Restate word for word the lines of the data below, from the first through the one that has "The spectrogram comes".

Dataset excerpts
+===+

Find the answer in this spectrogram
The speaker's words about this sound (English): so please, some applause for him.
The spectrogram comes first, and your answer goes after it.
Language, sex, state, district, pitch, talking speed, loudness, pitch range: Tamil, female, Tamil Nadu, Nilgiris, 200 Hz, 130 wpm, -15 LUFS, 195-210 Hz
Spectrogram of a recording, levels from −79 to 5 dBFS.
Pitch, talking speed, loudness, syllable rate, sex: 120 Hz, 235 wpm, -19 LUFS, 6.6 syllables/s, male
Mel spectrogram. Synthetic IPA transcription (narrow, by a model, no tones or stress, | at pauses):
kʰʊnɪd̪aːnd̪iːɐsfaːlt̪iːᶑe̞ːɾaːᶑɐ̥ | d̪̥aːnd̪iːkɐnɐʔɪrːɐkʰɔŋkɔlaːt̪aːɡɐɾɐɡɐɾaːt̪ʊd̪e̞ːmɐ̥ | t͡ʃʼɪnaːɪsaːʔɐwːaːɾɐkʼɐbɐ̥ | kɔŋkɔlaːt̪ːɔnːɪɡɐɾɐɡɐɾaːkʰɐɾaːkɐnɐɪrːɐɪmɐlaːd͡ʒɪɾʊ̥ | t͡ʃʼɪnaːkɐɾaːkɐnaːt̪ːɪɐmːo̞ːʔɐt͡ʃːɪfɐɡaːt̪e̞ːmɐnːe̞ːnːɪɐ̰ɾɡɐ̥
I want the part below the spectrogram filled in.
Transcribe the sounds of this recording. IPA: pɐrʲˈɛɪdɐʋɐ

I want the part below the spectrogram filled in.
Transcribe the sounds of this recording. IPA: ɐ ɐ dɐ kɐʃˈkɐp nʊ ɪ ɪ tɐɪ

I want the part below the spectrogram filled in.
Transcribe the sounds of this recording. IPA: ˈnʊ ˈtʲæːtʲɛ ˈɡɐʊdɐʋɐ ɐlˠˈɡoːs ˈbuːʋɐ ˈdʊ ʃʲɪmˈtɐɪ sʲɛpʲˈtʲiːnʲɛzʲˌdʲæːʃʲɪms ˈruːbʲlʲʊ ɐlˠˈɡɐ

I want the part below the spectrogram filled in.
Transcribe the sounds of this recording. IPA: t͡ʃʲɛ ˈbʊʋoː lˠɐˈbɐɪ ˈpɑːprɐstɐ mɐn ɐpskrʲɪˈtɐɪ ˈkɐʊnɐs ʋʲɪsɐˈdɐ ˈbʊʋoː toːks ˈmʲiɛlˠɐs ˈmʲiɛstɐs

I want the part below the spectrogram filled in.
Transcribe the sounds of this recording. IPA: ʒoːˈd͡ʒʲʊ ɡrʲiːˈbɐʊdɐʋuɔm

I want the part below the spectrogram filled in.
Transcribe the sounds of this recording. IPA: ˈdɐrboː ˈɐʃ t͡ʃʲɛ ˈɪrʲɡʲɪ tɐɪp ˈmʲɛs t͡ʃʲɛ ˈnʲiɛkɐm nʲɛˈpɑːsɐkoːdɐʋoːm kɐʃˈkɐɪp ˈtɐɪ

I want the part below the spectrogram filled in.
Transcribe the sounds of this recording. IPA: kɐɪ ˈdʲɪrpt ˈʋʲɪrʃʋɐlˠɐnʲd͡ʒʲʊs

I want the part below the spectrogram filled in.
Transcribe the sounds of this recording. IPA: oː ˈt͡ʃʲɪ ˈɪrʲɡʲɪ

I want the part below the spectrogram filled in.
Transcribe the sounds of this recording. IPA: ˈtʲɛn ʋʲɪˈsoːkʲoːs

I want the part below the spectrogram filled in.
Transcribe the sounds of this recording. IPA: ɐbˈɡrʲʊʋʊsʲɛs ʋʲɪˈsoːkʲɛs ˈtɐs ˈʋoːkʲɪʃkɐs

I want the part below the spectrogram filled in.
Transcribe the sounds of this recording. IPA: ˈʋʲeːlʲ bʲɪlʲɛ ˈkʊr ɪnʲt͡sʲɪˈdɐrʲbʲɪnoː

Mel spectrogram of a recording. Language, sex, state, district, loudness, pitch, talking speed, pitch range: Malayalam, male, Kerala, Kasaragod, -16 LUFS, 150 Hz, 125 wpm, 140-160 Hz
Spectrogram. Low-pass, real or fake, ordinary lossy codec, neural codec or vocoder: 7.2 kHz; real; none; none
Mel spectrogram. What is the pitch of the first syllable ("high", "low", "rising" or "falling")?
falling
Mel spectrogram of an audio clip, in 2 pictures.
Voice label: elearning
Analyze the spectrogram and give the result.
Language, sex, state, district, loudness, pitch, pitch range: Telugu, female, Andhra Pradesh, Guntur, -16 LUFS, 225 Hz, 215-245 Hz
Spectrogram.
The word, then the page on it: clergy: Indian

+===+

- _Your solution_
Find the answer in this spectrogram
The speaker's words about this sound (English): so please, some applause for him.
The spectrogram comes first, and your answer goes after it.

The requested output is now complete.